Playalinda Beach, Florida
GPS Coordinates: 28.65478, -80.632033
Headquarters phone: 321-267-1110
Cost: $5 per car entrance fee.
Directions: Take S.R. 528 across the state toward Cocoa Beach. Take I-95 north toward
Titusville. Take the S.R. 406 (Garden Street) exit into Titusville. Continue through downtown Titusville and onto
the Titusville Causeway, over the bridge to Merritt Island. Follow the signs through Merritt Island National
Wildlife Refuge to Playalinda Beach. There is a per car fee of $5 to enter the national seashore area. A ranger is
stationed at the entrance to collect fees and provide information.
Hours: 6 am to 8 pm in summer; 6 am to 6 pm in winter. In other words, the seashore is open
from 6 am to dusk.
Once you’ve reached the Atlantic Ocean (you won’t actually see the water yet, the dunes are too tall), there are
13 paved parking areas spread out over the next five or six miles as you drive north, with spaces for over 1,000
vehicles. Some lots have room for RV’s. Restroom facilities are provided, but they are chemical / composting type
toilets. There is no water, so bring hand sanitizer or your own soap and water for hand washing. Each access has a
wooden dune walkover with stairs to climb and cross the dunes.
ADA accessible beach ramps are located at dune crossover/boardwalk #8, #10, #11 and #12. A beach wheelchair may
be available. Check at the Entrance Station. You should call in advance to verify availability.
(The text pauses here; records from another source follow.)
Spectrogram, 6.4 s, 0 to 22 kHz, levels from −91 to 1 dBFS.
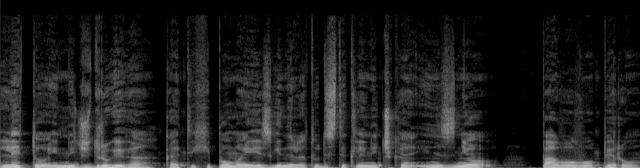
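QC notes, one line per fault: No faults found.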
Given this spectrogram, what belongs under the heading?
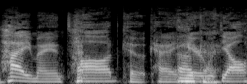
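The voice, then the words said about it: Imitates another person's voice. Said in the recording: “the Todd accent ... Todd's easy”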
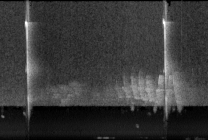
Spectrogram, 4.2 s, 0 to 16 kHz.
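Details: Wild chipmunk calling, said to stand up and call ever faster; here two sharp, very high chirps that sweep steeply downward, about 2.7 seconds apart, over a steady high hiss with a few faint low thumps.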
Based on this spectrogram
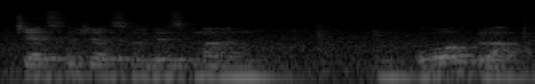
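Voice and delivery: hushed recounting. Acted. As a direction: recount the hold-up softly, with halting pauses. Recounting a frightening hold-up in monologue.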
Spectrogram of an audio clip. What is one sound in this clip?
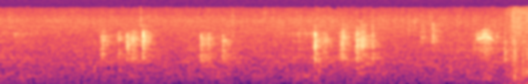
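Menu clicks tick softly in quick bursts.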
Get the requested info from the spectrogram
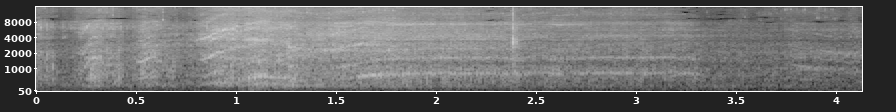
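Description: Traxxas X-Maxx RC monster truck's brushless electric motor whining as it accelerates hard away on 6S LiPo power: the pitch rises about a second in, then holds steady and fades as the truck gets farther off. A few sharp clicks come just before the whine.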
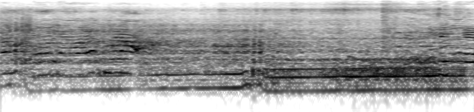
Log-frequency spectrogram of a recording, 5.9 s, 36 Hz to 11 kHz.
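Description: Isuzu D-Max drag racing pickup, a 3000 cc turbo build weighing 1,550 kg, its engine droning loud and steady with a pitch shift midway, under a talking announcer.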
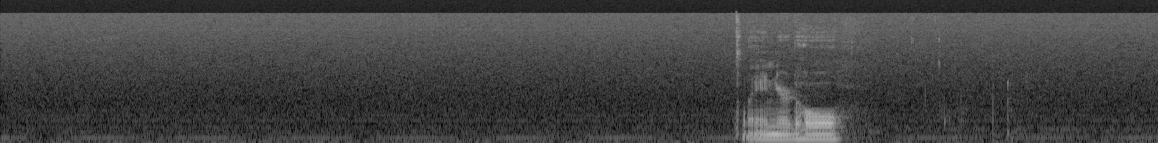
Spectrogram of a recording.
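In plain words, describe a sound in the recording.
A folding knife blade clicks as it is closed.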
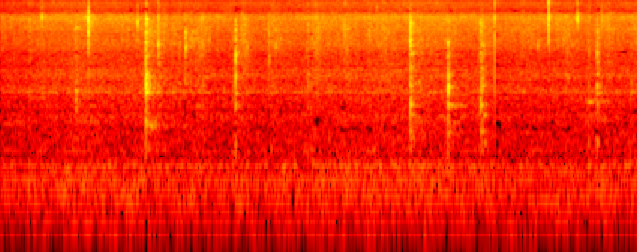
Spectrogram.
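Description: Cumin seeds crackling in hot oil for Punjabi kadhi pakoda, a steady frying hiss dotted with scattered light pops and ticks, close and even, with no talk.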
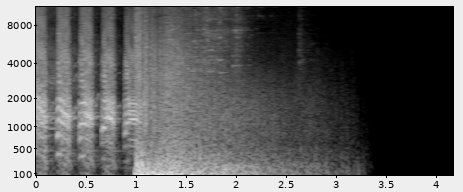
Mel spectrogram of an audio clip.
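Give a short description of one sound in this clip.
An explosion booms and fades away.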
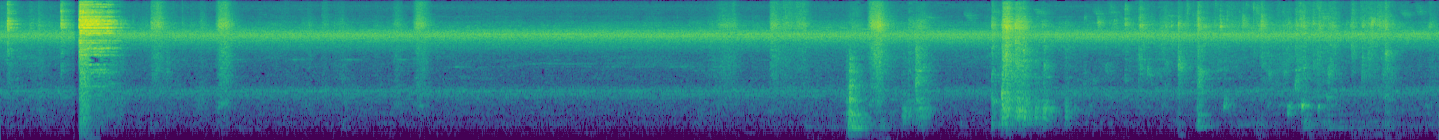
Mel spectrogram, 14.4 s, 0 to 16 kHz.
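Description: Kitchen utensils and pots clattering a few times, loudest in one sharp clatter about a second in, with further knocks near 8.5 and 10 seconds, over a steady high-pitched background whine.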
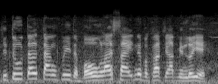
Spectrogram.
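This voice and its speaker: Fast-talking man in a street interview. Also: high voice, crowd noise. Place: roadside at night, outdoors.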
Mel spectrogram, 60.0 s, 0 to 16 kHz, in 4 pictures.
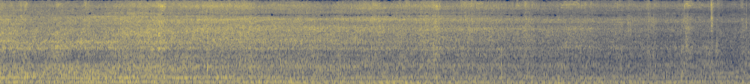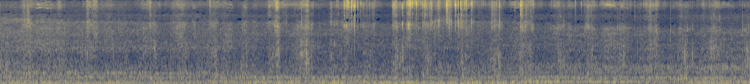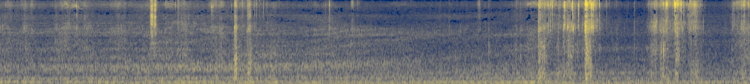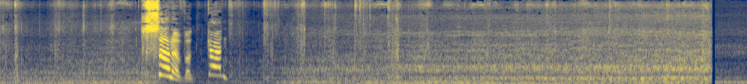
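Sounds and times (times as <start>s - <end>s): footsteps crunching on gravel: 0.0s - 35.7s, 38.7s - 59.2s
diesel truck engine idling: 0.0s - 59.9s.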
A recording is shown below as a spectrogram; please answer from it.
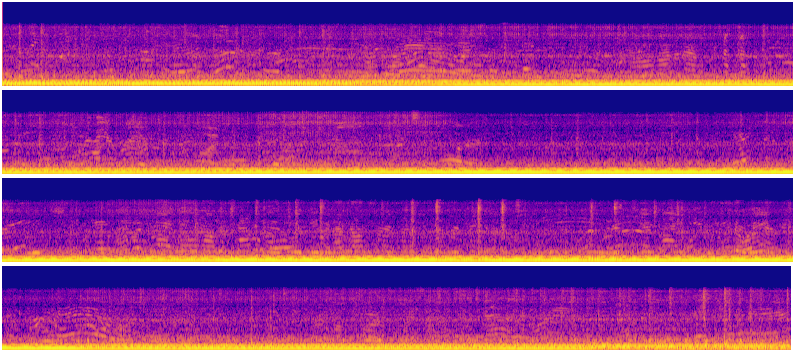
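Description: A ride-on miniature park train running steadily, its low engine hum stepping in pitch a few times. Voices can be heard in the background.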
The wheelchairs
require assistance to use since they are not self-propelled.
As you may have heard, Playalinda Beach has a reputation for attracting nude sunbathers. However, nudity is
prohibited (you’ll see the signs). Generally, you will not see any nudity unless you drive all the way north to
access #13 at the very end of the public access portion of Playalinda. It seems to be general policy that as long
as the naturists (nudists) stay at the most remote access, they will not be bothered by the authorities. If you
don’t drive all the way up to access #13, you should not encounter any nudity. Playalinda is a popular beach
enjoyed by many families, surfers, fishermen, beachcombers, birders, photographers, etc. It is truly a beautiful
beach. Despite being remote, it does attract a good weekend crowd.
Although an unpaved road continues north beyond access #13, it is not open to the public. That means no
bikes or hikers either, unfortunately. You can walk as far as you like on the beach, though you will need a
backcountry permit to venture well past access #13 to Klondike Beach.
Playalinda has no lifeguards, no rinse-off showers, no food or drink concessions or any other amenities other
than limited restroom facilities at each of the 13 beach accesses.
Pets and glass are prohibited on the beach. There are no picnic tables or shelters.
Metal detecting is NOT allowed on National Seashore beaches, pursuant to the Code of Federal
Regulations (CFR 36).
Comparing Apollo Beach to Playalinda Beach:
Playalinda Beach is accessed from the Titusville/Cape Canaveral area (Brevard County).
Apollo Beach is accessed from New Smyrna Beach (Volusia County).
Playalinda Beach is more remote than Apollo Beach. You have to drive through Merritt Island National
Wildlife Refuge to get to Playalinda. Apollo Beach is at the southern end of New Smyrna Beach. It’s
still a very remote beach and both are adjacent to and separated by the more than 20 mile stretch of
wilderness beach known as Klondike beach.
Above: Driving along Canaveral National Seashore's Playalinda Beach. The beach and Atlantic Ocean are on the other
side of the dunes, to the right of the photo.
Above: One of the 13 paved parking areas for Playalinda Beach. You can see the restroom building at left, and the
wooden dune crossover with wheelchair accessible ramp (center right). Note how tall the dunes are.
Above: Surfers, fishermen, sunbathers and beachcombers enjoy Playalinda Beach. The foreshortening effect of my
telephoto lens makes the people look closer to each other than they actually are. There's plenty of space for
everyone at this remote beach.
Above: The sand on Playalinda Beach is light brown. The color comes from the tiny shell fragments
and minerals mixed with quartz sand crystals.
Above: I'm standing at the top of the dune crossover, looking back toward my car in the parking
Above: You'll almost always find a few surfers in the ocean at Playalinda beach.
Above: Since there is no running water on Playalinda Beach, the toilets provided are these chemical toilets.
A reminder that nudity is officially prohibited on Playalinda Beach.